pump up songsDo you have the perfect playlist? Not all playlists are created equal! You need one for every work pace:

  • Peak performance playlist
  • Deep work playlist
  • Cool down playlist

Let’s say you have a big meeting, interview, or negotiation and you need to pump yourself up. You could review your notes or do a few practice sessions, but what about picking the right playlist? Does music affect your effectiveness?

The answer is yes!

I want to share the best music and pump up songs to help you get psyched up—according to science. Researchers have found there are three kinds of motivational music:

  1. Pre-task music: This is music that gets you in the right mindset before the task at hand.
  2. During-task music: This is music you listen to while you are working to stay on track and enhance performance.
  3. Post-task music: This is music to help you wind down, recover, and cool down after an intense task.

Step #1: What’s Your Tempo of Work?

Think about your task—how do you want to work? Do you want a fast-paced, rhythmic kind of productivity? Or do you want smooth, flowing creativity?

The tempo of your work should match the tempo of your music.

Structural Tasks: With filing, organizing, or quick tasks, you want something with a fast beat such as techno, rap or songs with fast-paced pop. The beat will help you work faster.

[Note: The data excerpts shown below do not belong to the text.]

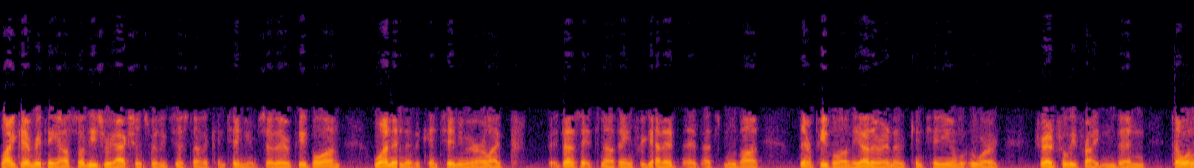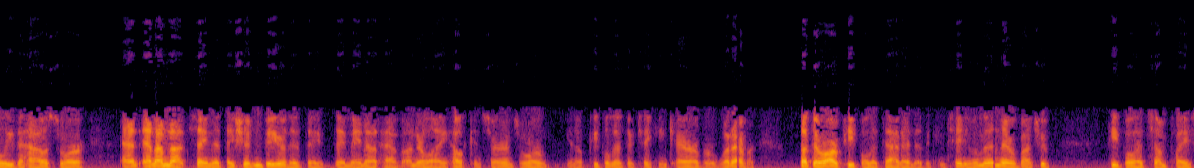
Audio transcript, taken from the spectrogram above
like everything else, so these reactions would exist on a continuum. So there are people on one end of the continuum who are like, it does, it's nothing, forget it, eh, let's move on. There are people on the other end of the continuum who are dreadfully frightened and don't want to leave the house or and, and I'm not saying that they shouldn't be or that they, they may not have underlying health concerns or, you know, people that they're taking care of or whatever. But there are people at that end of the continuum. And then there are a bunch of people at some place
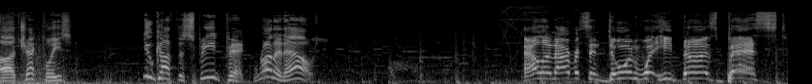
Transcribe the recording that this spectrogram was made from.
Uh, check, please. You got the speed pick. Run it out. Allen Iverson doing what he does best.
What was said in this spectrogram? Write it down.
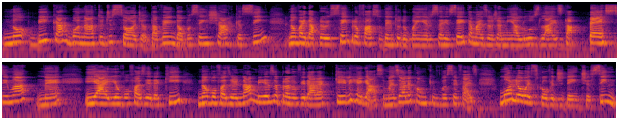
no bicarbonato de sódio, tá vendo? Ó, você encharca assim, não vai dar para eu, sempre eu faço dentro do banheiro essa receita, mas hoje a minha luz lá está péssima, né? E aí eu vou fazer aqui, não vou fazer na mesa para não virar aquele regaço, mas olha como que você faz. Molhou a escova de dente assim,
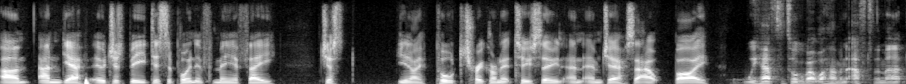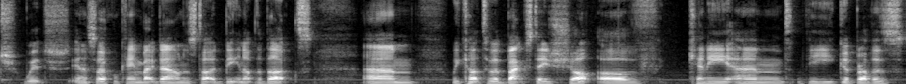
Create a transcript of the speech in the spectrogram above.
Um, and yeah, it would just be disappointing for me if they just, you know, pulled the trigger on it too soon and MJF's out by. We have to talk about what happened after the match, which Inner Circle came back down and started beating up the Bucks. Um, we cut to a backstage shot of Kenny and the Good Brothers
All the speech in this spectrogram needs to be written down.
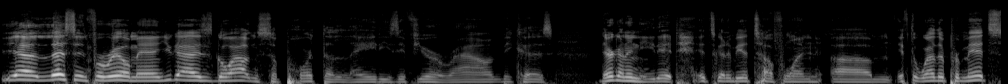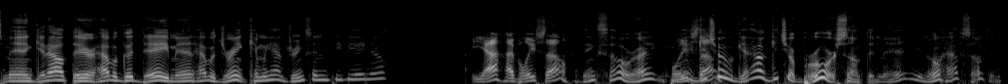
Yeah, listen, for real, man. You guys go out and support the ladies if you're around because they're going to need it. It's going to be a tough one. Um, if the weather permits, man, get out there. Have a good day, man. Have a drink. Can we have drinks in PBA now? Yeah, I believe so. I think so, right? Believe yeah, get so. Your, get out, get your brew or something, man. You know, have something.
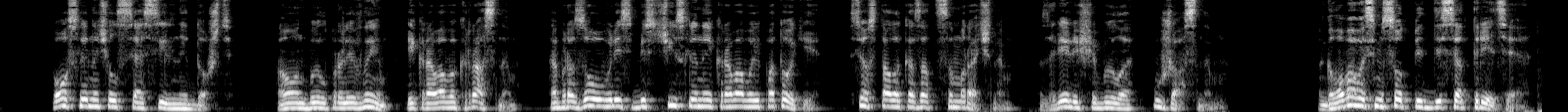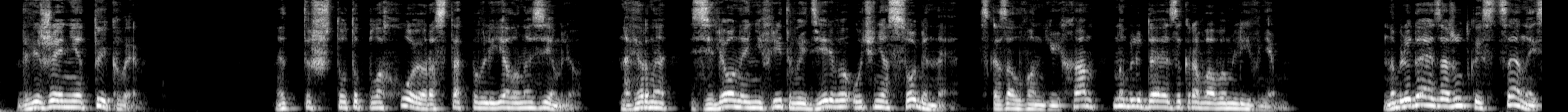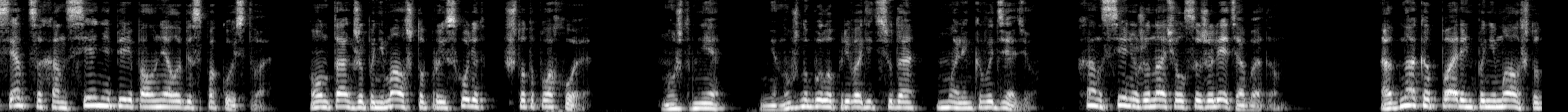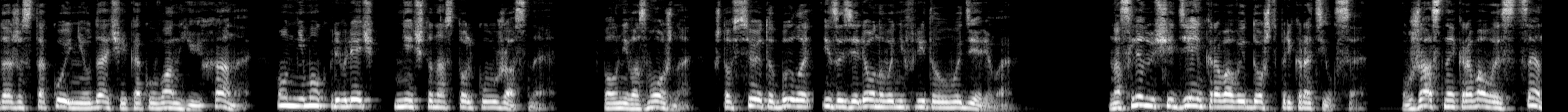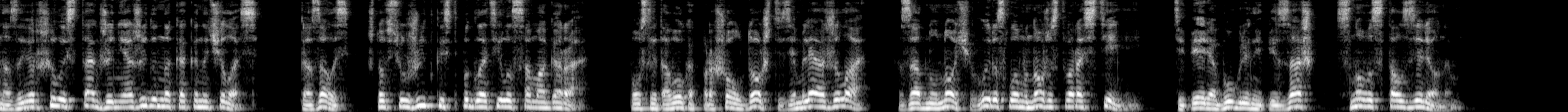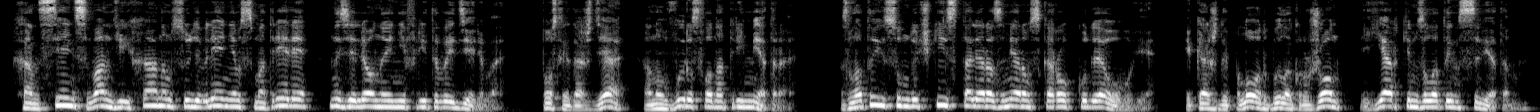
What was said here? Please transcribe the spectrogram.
После начался сильный дождь. Он был проливным и кроваво-красным, образовывались бесчисленные кровавые потоки, все стало казаться мрачным, зрелище было ужасным. Глава 853. Движение тыквы. Это что-то плохое, раз так повлияло на землю. Наверное, зеленое нефритовое дерево очень особенное сказал Ван Юйхан, наблюдая за кровавым ливнем. Наблюдая за жуткой сценой, сердце Хан Сеня переполняло беспокойство. Он также понимал, что происходит что-то плохое. Может, мне не нужно было приводить сюда маленького дядю? Хан Сень уже начал сожалеть об этом. Однако парень понимал, что даже с такой неудачей, как у Ван Юйхана, он не мог привлечь нечто настолько ужасное. Вполне возможно, что все это было из-за зеленого нефритового дерева. На следующий день кровавый дождь прекратился. Ужасная кровавая сцена завершилась так же неожиданно, как и началась. Казалось, что всю жидкость поглотила сама гора. После того, как прошел дождь, земля ожила. За одну ночь выросло множество растений. Теперь обугленный пейзаж снова стал зеленым. Хан Сень с Ван Юйханом с удивлением смотрели на зеленое нефритовое дерево. После дождя оно выросло на 3 метра. Золотые сундучки стали размером с коробку для обуви, и каждый плод был окружен ярким золотым светом.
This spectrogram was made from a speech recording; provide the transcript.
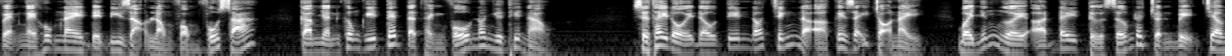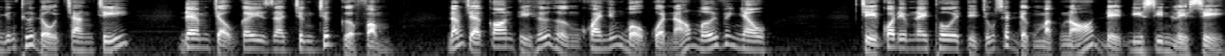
vẹn ngày hôm nay để đi dạo lòng vòng phố xá, cảm nhận không khí Tết ở thành phố nó như thế nào. Sự thay đổi đầu tiên đó chính là ở cái dãy trọ này, bởi những người ở đây từ sớm đã chuẩn bị treo những thứ đồ trang trí, đem chậu cây ra trưng trước cửa phòng. Đám trẻ con thì hứa hưởng khoe những bộ quần áo mới với nhau. Chỉ qua đêm nay thôi thì chúng sẽ được mặc nó để đi xin lì xì.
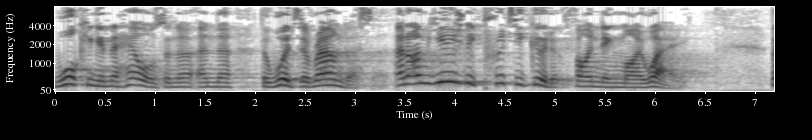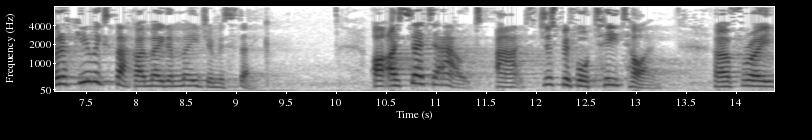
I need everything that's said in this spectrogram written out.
walking in the hills and the, and the, the woods around us. And I'm usually pretty good at finding my way. But a few weeks back I made a major mistake. I set out at just before tea time uh, for a,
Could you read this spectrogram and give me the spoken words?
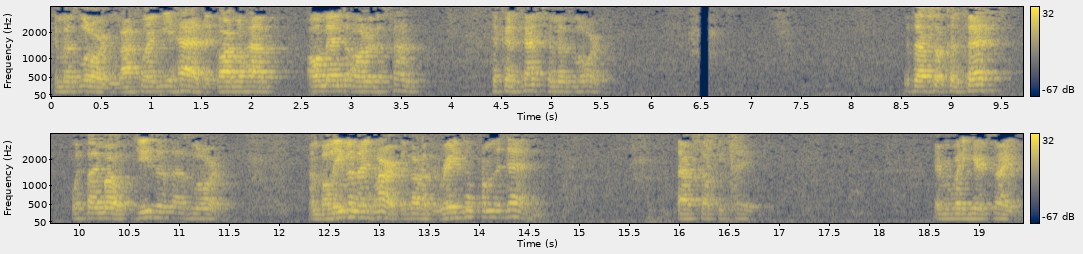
him as Lord. Last night we had that God will have all men to honor the Son, to confess him as Lord. If thou shalt confess with thy mouth Jesus as Lord, and believe in thine heart that God hath raised him from the dead, thou shalt be saved. Everybody here tonight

Creative Tasks: Let’s say you are working on a creative or flow task. You want smooth music with no breaks or chops. With these tasks, you’ll want classical, smooth jazz, or instrumentals to help you ease into the work.

#2: Harness Emotions

Another amazing thing about music is it can bring up emotions, nostalgia, and memories. For example, if you want to feel proud of your work or powerful, you might want to add the Rocky movie theme song “Gonna Fly Now” or “Eye of the Tiger” to your playlist. If you want to feel happy, upbeat, and peppy, you might want to add “Happy” by Pharrell Williams. You also can leverage memories. Ask yourself:

  • What music reminds me of how I want to feel?
  • Is there a movie soundtrack that tells the story I want for my story?
  • Is there a song from my teenage or college years that will get me in the right mindset?

Slot your answers to these questions into each of your playlists based on the emotions you want to feel pre-task, during-task, and post-task.

#3: Use Your Personality

Researcher Anneli Haake was curious if everyone responds to music the same way. She found that extroverts tend to work better while listening to music, while introverts find music distracting.

Are you an extrovert, introvert, or ambivert (in-between)? → Take the Free Quiz!

If you are an extrovert, your ‘During-task Playlist’ is even more important.

For introverts, your “Pre-task” and “Post-task” playlists are more important. During your task, you might want white noise, purely instrumental music, or simply noise-canceling headphones as your “playlist.” I personally found this study very interesting because I am an ambivert – in between extrovert and introvert. I like a musical balance, and I often find myself working to music with no words.

#4: Context Matters

Context or environment also might change your music choices. For example, if you work in a loud, bustling open office, you might want louder, more high-paced music to block out what’s around you. Or maybe to counteract your crazy environment, you need quiet and soothing music.

Think about how music can counterbalance your context or enhance it.

Special Note: You might also think about how changes in context might hinder your performance. For example, athletes often work out or train listening to music, but during competition, they often are not allowed to do that. This can throw them off their game, because the music changed the context. Make sure that if you are practicing with music, you can keep the same energy when you are doing your actual task. If you are practicing for a presentation with classical music, ALSO practice to a big silent room.

#5: Pure Music

In 1995, researchers asked pairs of runners who had posted equal speeds in past races to compete against each other in a 60-meter dash.

  • One group was asked to stand in silence before the race.
  • The other group was asked to listen to the Rocky theme song on headphones before the race.

Not only did the Rocky listeners run faster, but in the moments following listening to the music, right before the start of the race, their heartbeats were quicker and their anxiety was lower.

It’s as if the Rocky theme song was not only their mental warm-up, it was ALSO their physical warm-up. The music helped get their physical bodies in the right zone.

Set Up Your Playlists!

Now it’s time for you to set up your task-related playlists! Here are some ideas for you.

Pre-Task Music:

During-task Music:

Post-task Music:

Meditation Music: 

Hi, I'm Vanessa!

Hi, I'm Vanessa!

Lead Investigator, Science of People

I'm the author of the national bestselling book Captivate, creator of People School, and human behavioral investigator in our lab.

You may also like...

As Seen In